* _TASK STATEMENT_: Set down exactly, from the records below, the line with "I want to know" through the line with "I need the speech", and nothing else.

___ ENTRIES SUPPLIED

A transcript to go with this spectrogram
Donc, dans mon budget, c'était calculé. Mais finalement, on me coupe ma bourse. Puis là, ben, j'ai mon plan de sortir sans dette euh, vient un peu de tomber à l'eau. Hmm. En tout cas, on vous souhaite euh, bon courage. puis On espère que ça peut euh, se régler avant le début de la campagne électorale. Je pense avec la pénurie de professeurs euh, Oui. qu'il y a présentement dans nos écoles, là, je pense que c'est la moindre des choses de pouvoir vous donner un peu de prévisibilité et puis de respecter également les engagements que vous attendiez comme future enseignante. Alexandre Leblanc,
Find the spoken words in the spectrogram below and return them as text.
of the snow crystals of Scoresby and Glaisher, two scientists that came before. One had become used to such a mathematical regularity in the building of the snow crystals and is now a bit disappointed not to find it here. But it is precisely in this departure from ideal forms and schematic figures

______
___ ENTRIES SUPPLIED

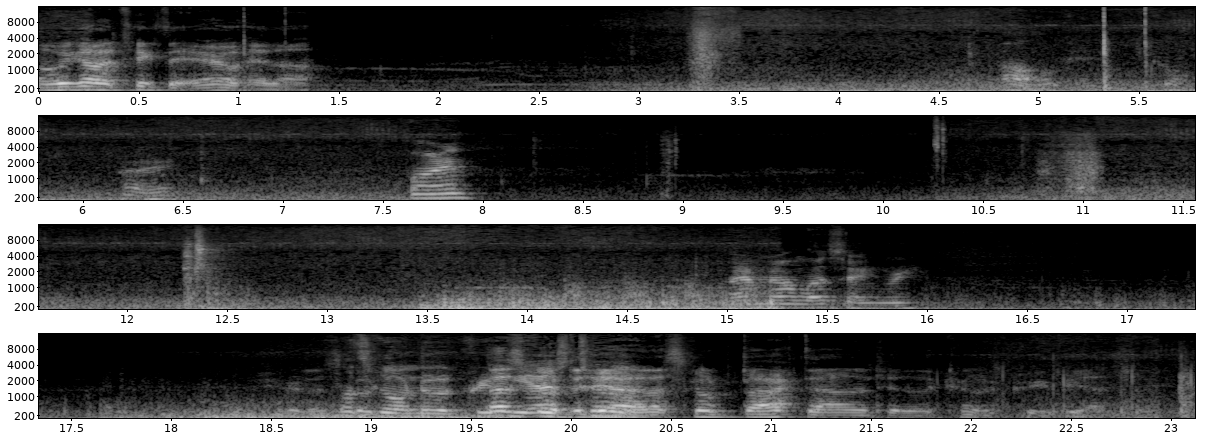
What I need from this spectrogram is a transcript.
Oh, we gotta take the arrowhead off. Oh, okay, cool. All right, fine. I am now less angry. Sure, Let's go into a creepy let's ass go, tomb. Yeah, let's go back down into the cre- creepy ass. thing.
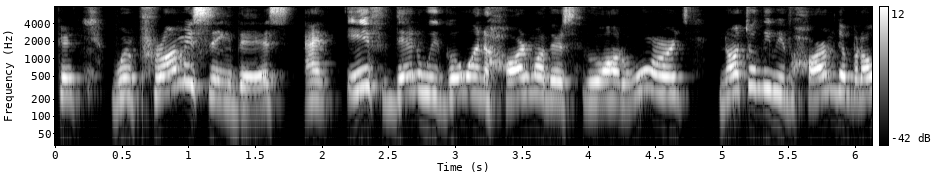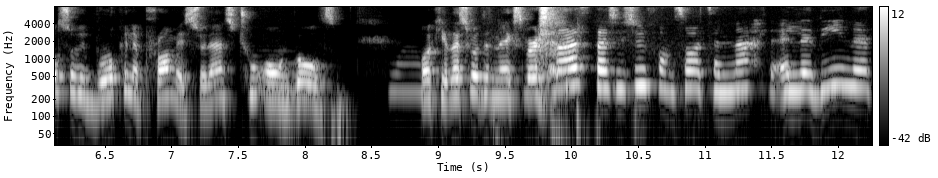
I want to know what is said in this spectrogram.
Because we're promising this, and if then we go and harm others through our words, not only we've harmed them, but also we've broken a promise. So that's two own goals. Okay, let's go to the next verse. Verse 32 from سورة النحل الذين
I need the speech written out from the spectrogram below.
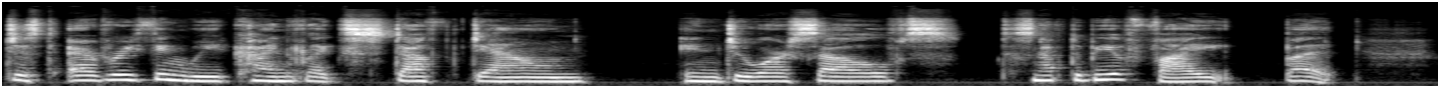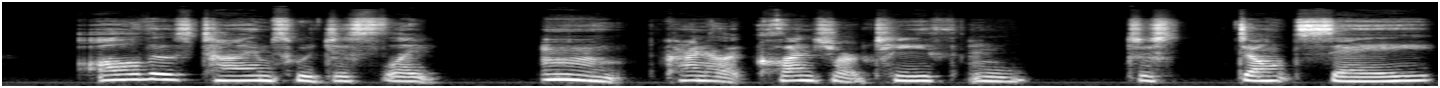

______
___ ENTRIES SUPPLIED

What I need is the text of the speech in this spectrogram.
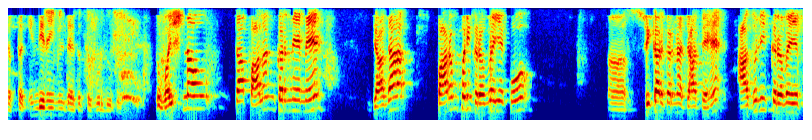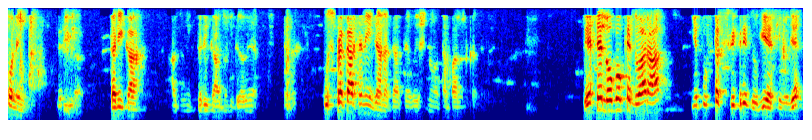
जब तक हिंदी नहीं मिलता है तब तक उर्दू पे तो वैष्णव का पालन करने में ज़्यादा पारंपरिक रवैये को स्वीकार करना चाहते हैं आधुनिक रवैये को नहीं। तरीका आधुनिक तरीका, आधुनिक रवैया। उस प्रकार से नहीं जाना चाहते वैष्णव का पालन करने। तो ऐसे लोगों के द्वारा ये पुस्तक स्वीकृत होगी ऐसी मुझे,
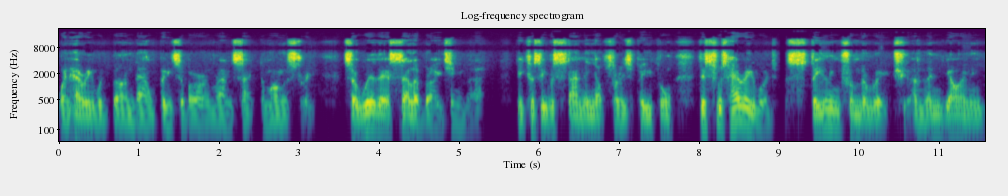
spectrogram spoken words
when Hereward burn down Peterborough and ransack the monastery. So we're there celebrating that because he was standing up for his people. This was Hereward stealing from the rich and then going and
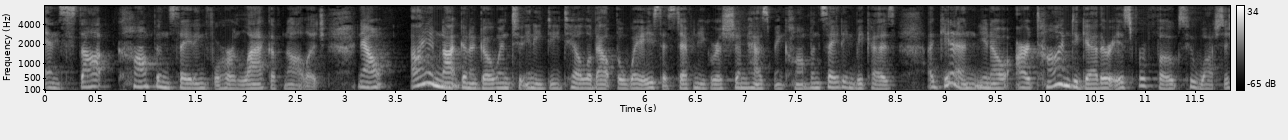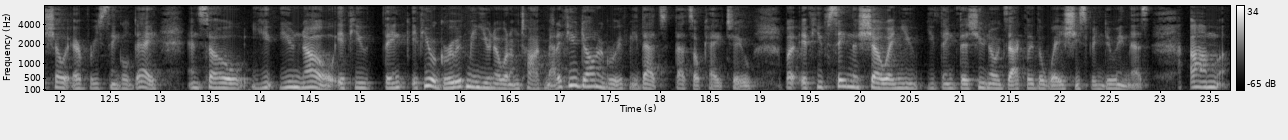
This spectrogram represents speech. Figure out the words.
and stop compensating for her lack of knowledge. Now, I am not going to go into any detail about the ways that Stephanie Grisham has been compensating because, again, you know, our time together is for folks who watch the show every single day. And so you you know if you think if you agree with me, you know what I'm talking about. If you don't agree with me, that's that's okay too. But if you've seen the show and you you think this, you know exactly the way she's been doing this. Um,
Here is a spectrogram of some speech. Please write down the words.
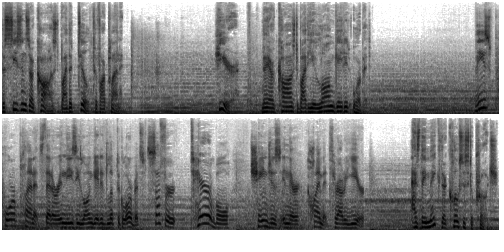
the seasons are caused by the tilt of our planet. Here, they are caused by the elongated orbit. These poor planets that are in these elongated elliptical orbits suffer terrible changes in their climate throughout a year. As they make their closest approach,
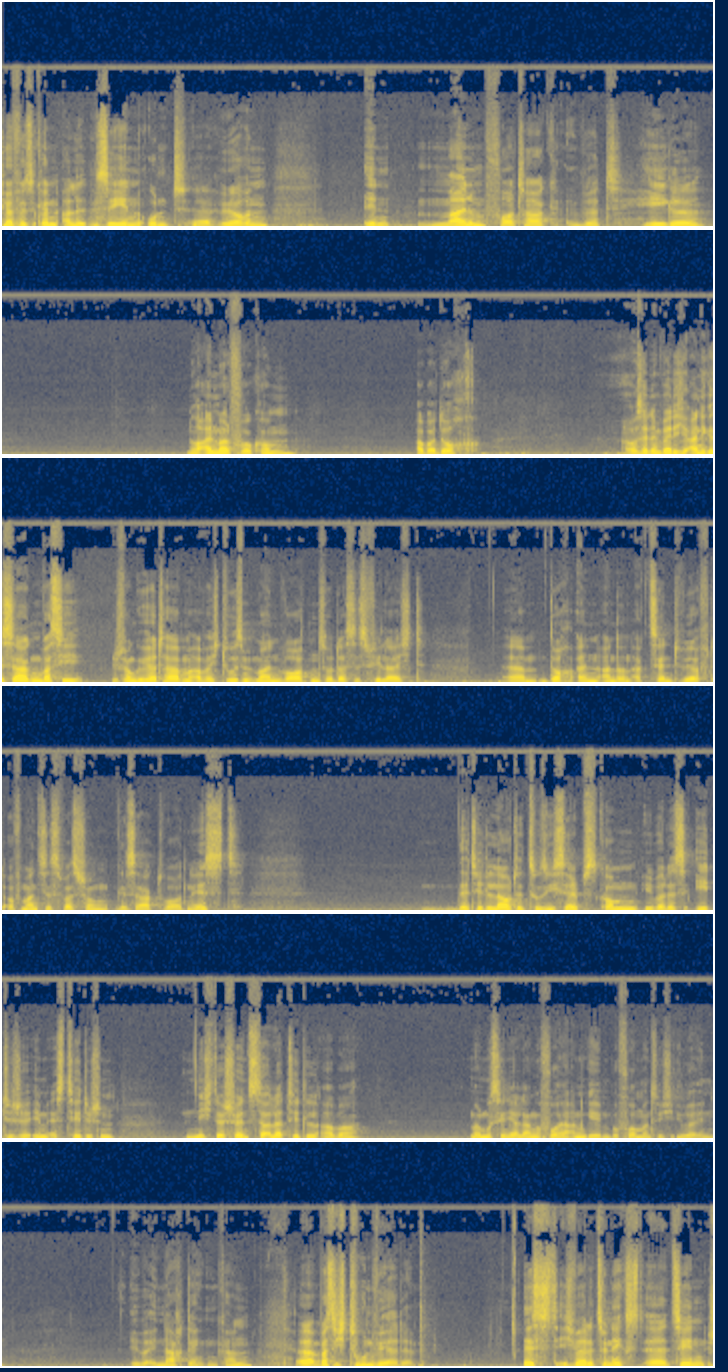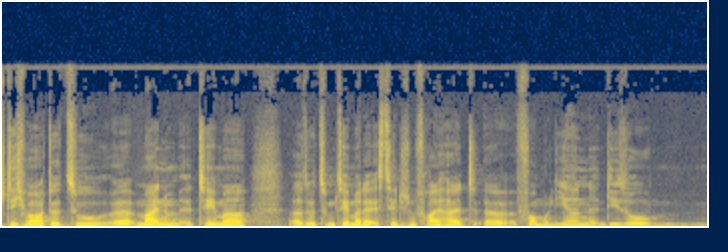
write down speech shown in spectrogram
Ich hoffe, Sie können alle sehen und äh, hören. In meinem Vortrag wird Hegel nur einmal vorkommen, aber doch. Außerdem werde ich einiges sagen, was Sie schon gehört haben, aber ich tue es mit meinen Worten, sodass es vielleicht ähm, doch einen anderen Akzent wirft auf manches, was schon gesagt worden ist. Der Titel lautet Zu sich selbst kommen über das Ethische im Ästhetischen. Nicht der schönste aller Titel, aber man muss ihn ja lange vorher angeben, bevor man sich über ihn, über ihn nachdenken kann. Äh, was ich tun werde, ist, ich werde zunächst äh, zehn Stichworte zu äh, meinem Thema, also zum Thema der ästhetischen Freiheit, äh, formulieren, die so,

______

* _ANSWER AREA_:
I want to know what is said in this spectrogram.
Because we're promising this, and if then we go and harm others through our words, not only we've harmed them, but also we've broken a promise. So that's two own goals. Okay, let's go to the next verse. Verse 32 from سورة النحل الذين
I need the speech written out from the spectrogram below.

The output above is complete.